One of the peculiarities géniales of Jean-Pierre Melville's extraordinary Army of Shadows, which chronicles a brief period in the life of a cell of the French Résistance in 1942, is this: no one gives a particular damn about France. They aren't nationalists. There's no talk of la gloire. When the cell's leader is smuggled into England and recieves a decoration from General de Gaulle, it's as a sort of absurdity. His companion wanders London, ducks almost accidentally into a nightclub where baby-faced British troops swing with pretty, uniformed girls while the bombs of the Blitz fall outside. The cell conducts two assassinations. Both of them are against traitors within their own organization. The action is almost devoid of politics. No liberté, égalité, fraternité. Struggle, secrecy, a meal here and there, hiding, killing, and ultimately being killed.
Jonathan Schwarz and James Wolcott both note the depressing, ritualistic demonization of "pacifism" from both of our political factions, noting likewise that those casting the anathemas rarely seem to grasp what pacifism actually is. Some time ago in comments here, a commenter of a lawyerly mindset tried to pin us all down, Perry Mason style, with the question of whether or not Monsieur IOZ believed that use of the American military was ever justified. The idea of asking such a question is to catch your humble blogauthor in a sort of contradiction, and to show that he is either a "blanket pacifist," to use Matthew Yglesias' bumbletongued term, or else has equally arbitrary, albeit different, standards and thresholds for killing people and blowing shit up.
The standard response among non-interventionists is that the only proper use of the military is to defend the nation against invation, that if Mexico decides to launch a war, or whatever, we are justified in responding with force. In fact, I would not go that far. The United States of America as an entity is to me not worth one drop of human blood. The notion that we represent some bulwark against the descent of darkness in this world, lonely Gondor against the hordes of the east (or, lordy, whatever) is self-satiated nonsense. I cannot imagine that I would take up arms to defend America. I might even join the other side, depending on the physical quality of the boyz in the barracks, if you know what I'm saying.

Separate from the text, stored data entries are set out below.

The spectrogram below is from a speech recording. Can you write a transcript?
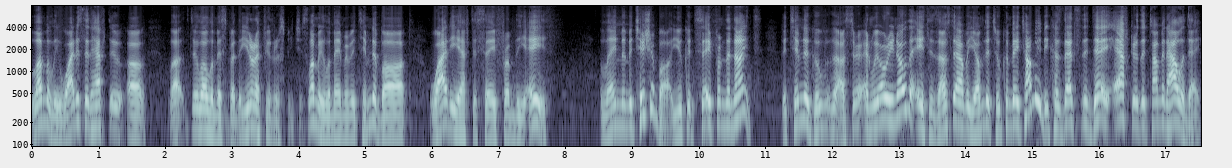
Lamali, why does it have to, uh, Mispud? You don't have funeral speeches. Lamali, Why do you have to say from the 8th Lema Mitishabah. You could say from the ninth. The Timna Guv Aser, and we already know the eighth is us to have a Yom Tukum Tummy because that's the day after the Tamid holiday.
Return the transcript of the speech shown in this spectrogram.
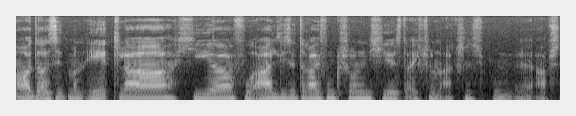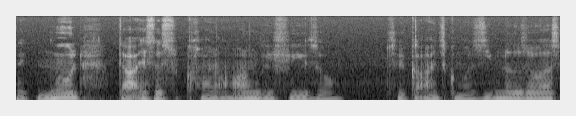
Oh, da sieht man eh klar, hier für all diese drei Funktionen, hier ist der y-Abschnitt äh, 0. Da ist es, keine Ahnung wie viel, so circa 1,7 oder sowas.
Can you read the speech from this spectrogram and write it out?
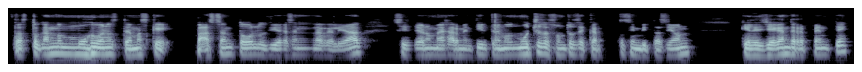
estás tocando muy buenos temas que pasan todos los días en la realidad. Si yo no me dejar mentir, tenemos muchos asuntos de cartas de invitación que les llegan de repente.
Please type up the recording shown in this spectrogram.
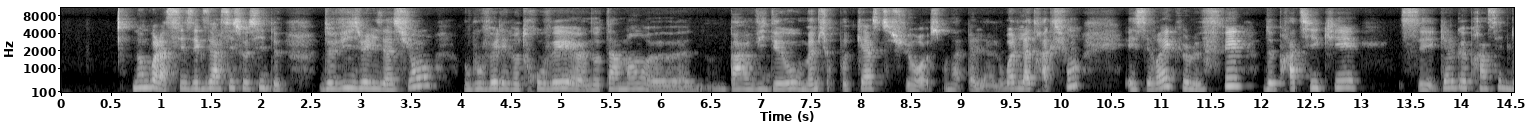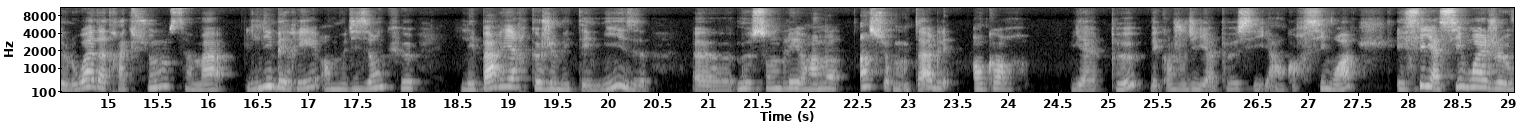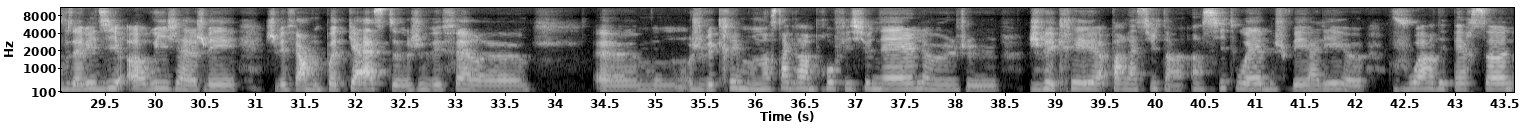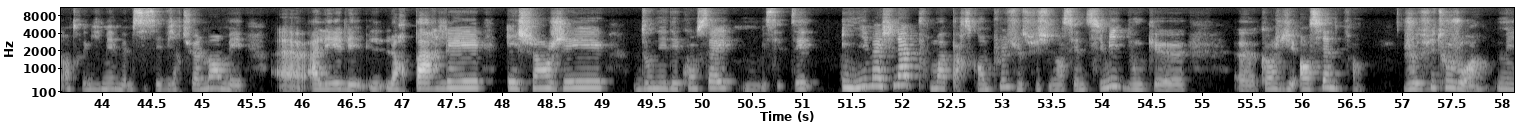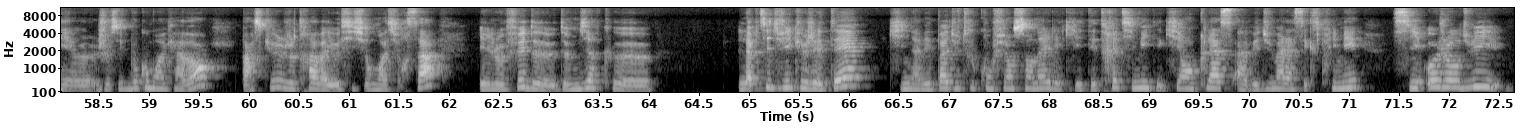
Donc voilà, ces exercices aussi de, visualisation, vous pouvez les retrouver euh, notamment euh, par vidéo ou même sur podcast sur ce qu'on appelle la loi de l'attraction. Et c'est vrai que le fait de pratiquer ces quelques principes de loi d'attraction, ça m'a libérée en me disant que les barrières que je m'étais mises euh, me semblaient vraiment insurmontables. Encore il y a peu, mais quand je vous dis il y a peu, s'il y a encore six mois. Et s'il y a six mois, je vous avais dit, ah oui, je vais, je vais faire mon podcast, je vais faire... Euh, euh, mon, je vais créer mon Instagram professionnel, je, je, vais créer par la suite un, site web, je vais aller voir des personnes, entre guillemets, même si c'est virtuellement, mais aller leur parler, échanger, donner des conseils. C'était inimaginable pour moi parce qu'en plus, je suis une ancienne timide. Donc, euh, euh, quand je dis ancienne, je suis toujours, hein, mais euh, je suis beaucoup moins qu'avant parce que je travaille aussi sur moi, sur ça. Et le fait de, me dire que la petite fille que j'étais, qui n'avait pas du tout confiance en elle et qui était très timide et qui en classe avait du mal à s'exprimer, si aujourd'hui,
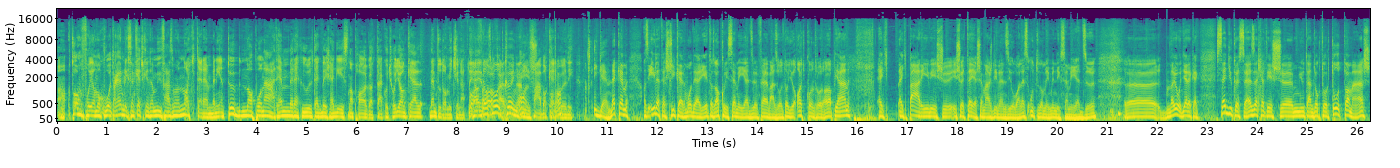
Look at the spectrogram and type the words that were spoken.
A tanfolyamok voltak, emlékszem Kecskén a műfázban, a nagy teremben, ilyen több napon át emberek ültek be, és egész nap hallgatták, hogy hogyan kell, nem tudom mit csinálni. De az alfázni, volt könyv nem? is. Alfába kerülni. Igen, nekem az életes siker modelljét az akkori személyjegyzőn felvázolta, hogy ő agykontroll alapján egy, egy pár év, és ő, és ő egy teljesen más dimenzióban lesz. Úgy tudom, még mindig személyedző. Na jó, gyerekek, szedjük össze ezeket, és miután dr. Tóth Tamás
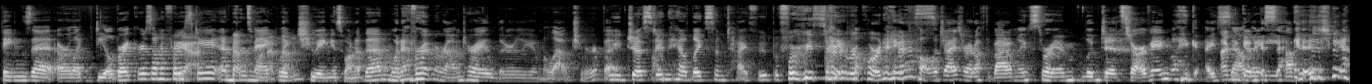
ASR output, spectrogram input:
things that are like deal breakers on a first Yeah, date, and for Meg, like chewing is one of them. Whenever I'm around her, I literally am a loud chewer. But we just fine. inhaled like some Thai food before we started I- recording I apologize right off the bat. I'm like, sorry, I'm legit starving. Like I sound like a savage. yeah.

On the other hand, if some army of Albanians actually did overrun the country and I found myself in an occupied Pittsburgh and Pennsylvania, I cannot imagine not grabbing the rifle and bombing the bridges. This is something that we largely fail to understand about the resistance in Iraq: that it operates on two interrelated but nevertheless distinguisahable levels; that the desire to eject the Americans from "Iraq" is actuated by the desire to eject them from Sadr City; that the lived experience of our occupation is not on a national scale but rather on a local one, and therefore resistance likewise operates locally. A militiaman may know some nationalistic rhetoric, may employ it, and may even believe it to a degree, but ultimately "Iraq" is merely a political abstraction, whereas his neighborhood is physical and real.
By and large, I reject the use of state militaries entirely. I am not a fan of nation-states. That is necessarily a position deep in hypothetical space, given the world we live in, but nevertheless forms a baseline principle. On the other hand, I support the prerogative of people to resist their masters, whether foreign or domestic, by means up to and including violent resistance. This does not make me a pacifist, and yet in the eyes of the loons at the National Review and the more sober eyes of Brother Yglesias, it obviates my analyses of American warmaking. Fortunately I don't care. The reason to complain about exemption from mainstream dialogue is desire to participate, which for me is like getting pissed that a priest will deny me communion even though I'm not a Catholic.